"maybe it would have done me some favours"
Jemima Goldsmith has revealed that she wishes she had an arranged marriage like the one at the centre of her new film.
The screenwriter said she believed she was searching for a “moral certainty” when she married Imran Khan at just 21.
Her film, What’s Love Got To Do With It?, was inspired by her time in Pakistan during her nine-year marriage to Khan and centres around the parallel worlds of modern dating and arranged marriages.
She said: “Part of me thinks that if my parents had been sane and functional and able to agree, maybe it would have done me some favours to have had an arranged marriage.”
Jemima Goldsmith and Imran Khan divorced in 2004.
Despite the divorce, she is still close to the former Pakistan Prime Minister.
She and their two sons were left shaken by an assassination attempt on him in 2022.
Although her new film – starring Shazad Latif, Lily James and Emma Thompson – is about marriage, it is not something on the cards for Jemima.
She said: “I am not against it.”
But she describes it as “high investment, low yield which I think is self-explanatory”.
Speaking about the parallels between What’s Love Got To Do With It? and her own life, Jemima explained:
“I guess the film kind of charts my own personal change of opinion over a period of 10 years, from cynicism about arranged marriage to the merits of a consensual arrangement involving introductions by parents or by people who kind of know you best.
“At that point, I was living with my ex-husband’s entire extended family – with his sisters and their husbands and his father and all the nephews and nieces.
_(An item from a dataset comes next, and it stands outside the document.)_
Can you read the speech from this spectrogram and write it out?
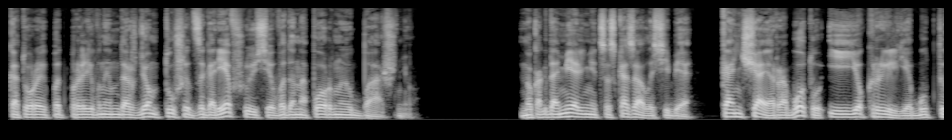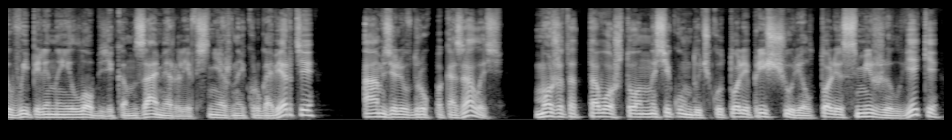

I saw arranged marriages up close.
”Ours was the only non-arranged marriage in the entire history of quite a conservative Pathan family.”
“And, I saw some really happy, successful long-term arranged marriages. I also saw some new arrangements taking place and was kind of almost part of that selection process.”
The lead character Zoe (Lily James) has parallels with Jemima as a documentary filmmaker who experiences a similar journey when her childhood British Pakistani friend says he is opting for an arranged marriage.
Jemima added: “I came away from Pakistan after 10 years of seeing arranged marriage in a completely different light.
“I think if you live in the West and you don’t experience that and see it up close, there’s a tendency to just see arranged marriage either as outdated or just plain bad because here in the West it’s very much conflated with forced marriage and there’s such a difference.”